He points out that being on a comfortable income now is much more fun with smartphones, computer games, air conditioning, penicillin, air travel and takeaway pizza than it would have been 100 years ago, living in a mansion with servants.
So we are going to have fun, but that is just as well because there may be precious little work to do. We’ll all be on a universal income.
He says that energy consumption per person peaked in 1973 in the UK (that probably does not account for imported goods and international air and ship movements) and that population growth has been in decline for half a century.
- we’ll have to abandon the current model of the welfare state in favour of one where unemployment is neither stigmatised nor penurious, but a perfectly respectable lifestyle choice. That will require some kind of universal income for all.
He’s not promising that there will be no wars, or that we’ll all be equal.
Colour me agnostic.
5. The most important event of the week
Over in the US there is a kerfuffle about a book someone wrote.
What could the matter be?!
The most important event, however, was the announcement that the Pakistanis will use the Chinese yuan for bilateral trade. I understand this is the first towards what will be a trading block with China of over 600 million people in Asia. India, of course, will be outside the tent.

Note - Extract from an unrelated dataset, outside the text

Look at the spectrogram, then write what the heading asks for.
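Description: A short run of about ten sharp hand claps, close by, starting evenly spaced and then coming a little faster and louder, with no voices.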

2017 was a year I think most of us were glad to leave behind. However, the most important ‘event’ was probably the consolidation of President Xi Jinping’s power, with China on the ascendancy and the US not so much. We could look back on 2017 as the tipping point year in the global hegemony.
6. New featured image

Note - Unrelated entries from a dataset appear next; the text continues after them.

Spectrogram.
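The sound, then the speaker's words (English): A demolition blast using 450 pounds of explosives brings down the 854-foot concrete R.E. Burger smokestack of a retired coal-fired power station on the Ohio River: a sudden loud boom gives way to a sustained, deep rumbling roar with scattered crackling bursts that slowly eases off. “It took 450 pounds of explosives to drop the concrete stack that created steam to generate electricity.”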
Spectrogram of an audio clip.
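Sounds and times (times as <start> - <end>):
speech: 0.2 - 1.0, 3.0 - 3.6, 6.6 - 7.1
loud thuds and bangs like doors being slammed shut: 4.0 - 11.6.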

You may have noticed that a new face occupies the position of featured image at the head of the post. I’ve decided to give Voltaire the flick in favour of Jean-Jacques Rousseau.
I adopted Voltaire because he was a great conversationalist, especially for a time with Frederick the Great. During the year I’ve been talking at times about Rousseau’s ideas in the genesis of the French Revolution. Recently on a Radio National program, forget which, someone was emphasising Rousseau’s ideas in contrast with Voltaire as the philosopher of the establishment.

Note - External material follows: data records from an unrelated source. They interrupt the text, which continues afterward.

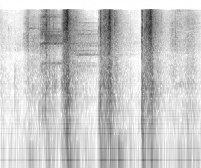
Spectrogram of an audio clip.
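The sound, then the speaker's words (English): Rhythmic scratchy rasps of an old sanding block, used for many years, rubbed back and forth, about four or five firm strokes, each a broad hissing scrape, with brief quiet gaps between and no talking. “Okay, sanding.”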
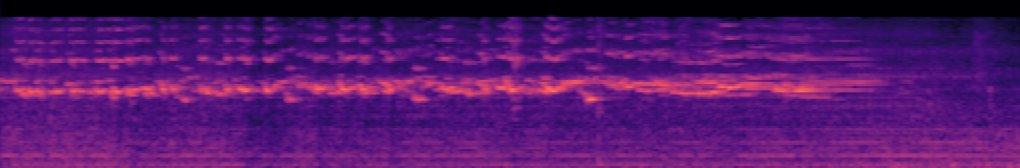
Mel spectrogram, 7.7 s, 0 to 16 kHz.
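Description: Merseyrail Class 507 electric train's wheels squealing against the rails as it moves along the platform: a high, wavering squeal over a faint steady hum. It fades out about six seconds in as the train draws away.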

So I though I might make a switcheroo for 2018.
Turns out there was a connection with Voltaire and Fred. Rousseau had fallen foul of the French regime and was being kicked out of Bern. Earlier he had received an invitation from Voltaire:
- Voltaire issued an invitation to Rousseau to come and reside with him, commenting that: “I shall always love the author of the ‘Vicaire savoyard’ whatever he has done, and whatever he may do…Let him come here [to Ferney]! He must come! I shall receive him with open arms. He shall be master here more than I. I shall treat him like my own son.”
Fred had the view that people could think whatever they liked, and had the right to be fools. So in the end Rousseau got sanctuary in the Principality of Neuchâtel, a small state in southern Germany near the Alps which Fred happened to own. Fred, busy with the Seven Years War wrote to the governor of Neuchâtel:
- We must succor this poor unfortunate. His only offense is to have strange opinions which he thinks are good ones. I will send a hundred crowns, from which you will be kind enough to give him as much as he needs. I think he will accept them in kind more readily than in cash. If we were not at war, if we were not ruined, I would build him a hermitage with a garden, where he could live as I believe our first fathers did…I think poor Rousseau has missed his vocation; he was obviously born to be a famous anchorite, a desert father, celebrated for his austerities and flagellations…I conclude that the morals of your savage are as pure as his mind is illogical.
Any way Rousseau thanked Fred, but still urged him to give up his military activities. That wasn’t up to Fred at the time, but after the Seven Year War ended Fred did preside over peace for about 40 years.